International, best-selling author Jill Santopolo has a lovely quote that I turn to every once in a while (it’s in your bulletins)—she writes this: “The thing about roads is sometimes you happen upon them again. Sometimes you get another chance to travel down the same path.” We are all traveling down this road of life—and some of us know different paths—some of us might know a shortcut—some of us venture off the path and go and wander over there for a while. I’ve done my fair share of wandering. But in the end, we are all co-travelers on this journey. Abraham thought his journey was going to be one thing, but it ended up being another—and he did ultimately keep his covenant with God and God did indeed bless him.
The story of Abraham reminds us that sometimes life is messy, we’re going to make mistakes, and the path is rocky, but if we have faith we will ultimately be blessed. And if we are lucky enough to find some co-travelers on our faith journey—you know, the ones who stay behind with the donkey—the ones to whom we said “hey, we’re going up to the mountain and I know it looks bleak right now—but have faith—we will return” well, if you can find co-travelers like that—like this group here–then nothing can be much better than that, can it? Especially if our deeply held beliefs and moral systems are compatible.
I’m grateful for this community of faith-journeyers and donkey watchers, people who aren’t afraid to head up the mountain, not certain in what we’ll find, not always knowing what God might ask of us, but trusting that it will all work out in the end. It may not end how we expected or even wanted, but I have faith that it will work out—sometimes that all we can ask for. AMEN

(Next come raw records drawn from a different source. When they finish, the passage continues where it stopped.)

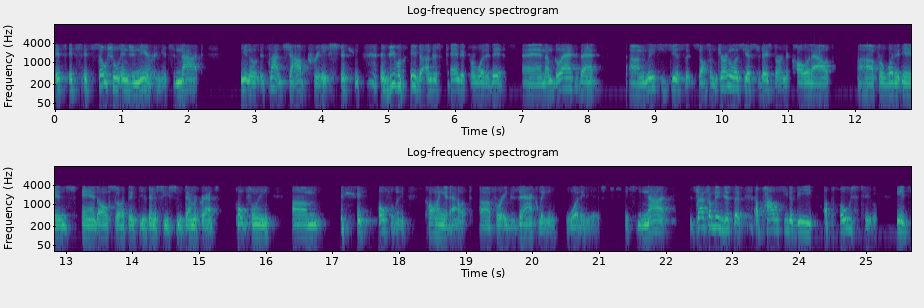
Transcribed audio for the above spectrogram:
it's it's it's social engineering. It's not, you know, it's not job creation, and people need to understand it for what it is. And I'm glad that um, at least you see saw some journalists yesterday starting to call it out uh, for what it is, and also I think you're going to see some Democrats, hopefully, um, hopefully, calling it out uh, for exactly what it is. It's not it's not something just a, a policy to be opposed to. It's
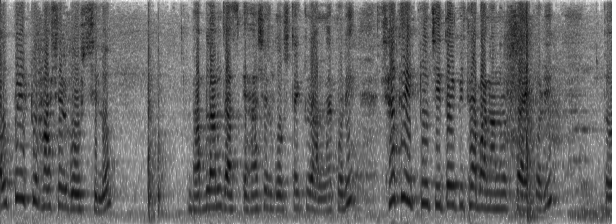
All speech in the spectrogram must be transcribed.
অল্প একটু হাঁসের গোশ ছিল। ভাবলাম যে আজকে হাঁসের গোশটা একটু রান্না করি। সাথে একটু চিতই পিঠা বানানোর ট্রাই করি। তো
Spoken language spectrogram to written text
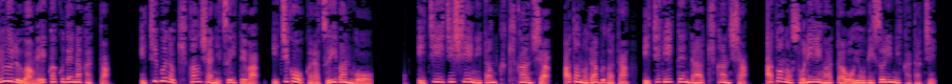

Please stand as you are able and sing our closing benediction.

The Hebrew Bible, NRSV
The Hebrew Bible, Robert Alter, translation